Test-tube hamburger - the solution to global food shortages?
The first test-tube hamburger is only a year away and it is being developed in the Netherlands.
Meat produced in a laboratory is being hailed as a possible solution to global food shortages. But what are its chances of catching on with consumers?
The world population is rocketing and, with it, the demand for meat. Soon there won't be enough livestock to satisfy demand. Now, scientists at Maastricht University have come up with a technique to produce test-tube hamburgers (see diagram):
1. Muscle tissue is taken from a cow
2. The stem cells are removed
3. The stem cells multiply more than one billion times
4. The new muscle tissue is processed into a hamburger
This process takes up to six weeks. "That's how long the cells need to multiply," explains project leader Mark Post. "So you can't decide in the morning that you want to eat meat and have a steak ready by the evening."
Professor Post thinks the first test-tube hamburger will be a reality in a year's time. But will it taste good?
"Yes, of course that's the intention: the hamburger is meant for consumption. So it has to look and taste the same as the ‘real' thing. We want to show the world that it's possible to market this. We're aware that there's still a lot of scepticism about the technology."
The Dutch government has invested heavily in the test-tube hamburger, which has so far cost 250,000 euros to develop. "So it's a real Big Whopper!" The Netherlands is well ahead of the international field in this area of research.
It is hoped that the commercial sector will take over in the long term. "A lot of investment and work is needed, but within ten, twenty years, the meat can go into production."
Test-tube meat (not just beef, but also chicken and lamb) could help solve global food shortages. But, Professor Post points out other advantages: animals wouldn't have to be slaughtered or housed, savings would be made in energy costs, and CO2 emissions would be reduced.
Meat substitutes such as soya products have never caught on. Will people be prepared to eat artificially produced meat? Professor Post:

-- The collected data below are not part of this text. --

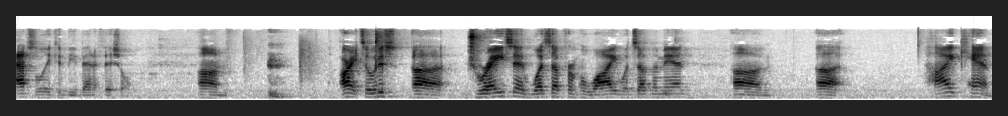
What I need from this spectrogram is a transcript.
absolutely could be beneficial. Um, all right, so this uh, Dre said, "What's up from Hawaii? What's up, my man?" Um, uh, hi, Kem.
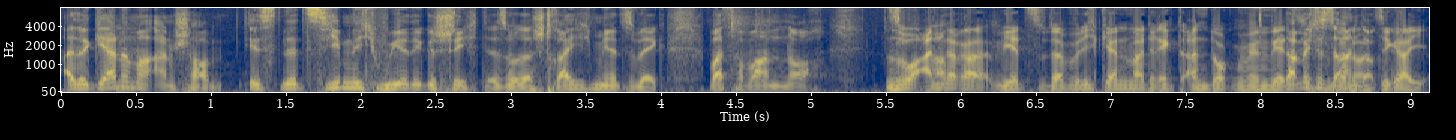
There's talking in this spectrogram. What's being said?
Also Mhm. gerne mal anschauen. Ist eine ziemlich weirde Geschichte. So, das streiche ich mir jetzt weg. Was waren noch? So anderer, jetzt, da würde ich gerne mal direkt andocken, wenn wir jetzt andocken. 90er,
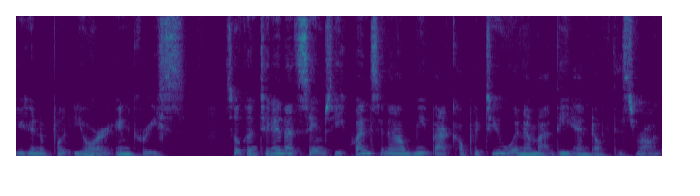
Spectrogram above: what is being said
you're going to put your increase. So continue that same sequence and I'll meet back up with you when I'm at the end of this round.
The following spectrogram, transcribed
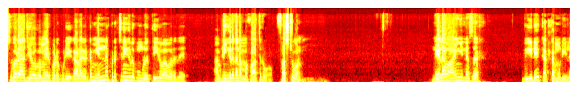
சிவராஜ் யோகம் ஏற்படக்கூடிய காலகட்டம் என்ன பிரச்சனைகளுக்கு உங்களுக்கு தீர்வாக வருது அப்படிங்கிறத நம்ம பார்த்துருவோம். ஃபர்ஸ்ட் ஒன் நிலம் வாங்கிட்டேன் சார். வீடே கட்ட முடியல.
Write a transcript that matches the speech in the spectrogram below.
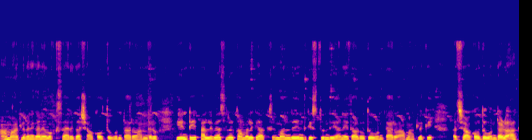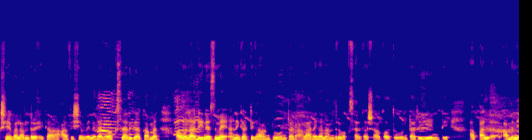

"I also had to get used to the idea that the product isn't entirely natural or the result of simple technology such as livestock farming. But that's nothing new: cheese also comes mainly from factories nowadays. At the end of the day, it's all about a change of mindset. But people can adapt."
Dé van de Riet from the Commodity Board for Livestock, Meat and Eggs (PVE) is not so sure about this:
"There's a lot of opposition to anything to do with genetics or meddling with nature. Scientists can invent all sorts of things, but actually getting people to buy them, that's entirely another thing. The trend is: authentic, regional, genuine. You know where it comes from, preferably from a local farmer and butcher - and no additives. These are the food trends, and they're completely opposite to meddling with animal products."
People are against messing around with the food they put into their mouths. But, according to Prof Post, the huge growth of the world population means cultivated meat is the only choice we have left.
"If we can eventually make not only hamburgers and sausages, but also pork chops and steak, I think test-tube meat production will replace current methods. But of course, you'll always be able to buy natural meat as a delicacy."
Radio Netherlands World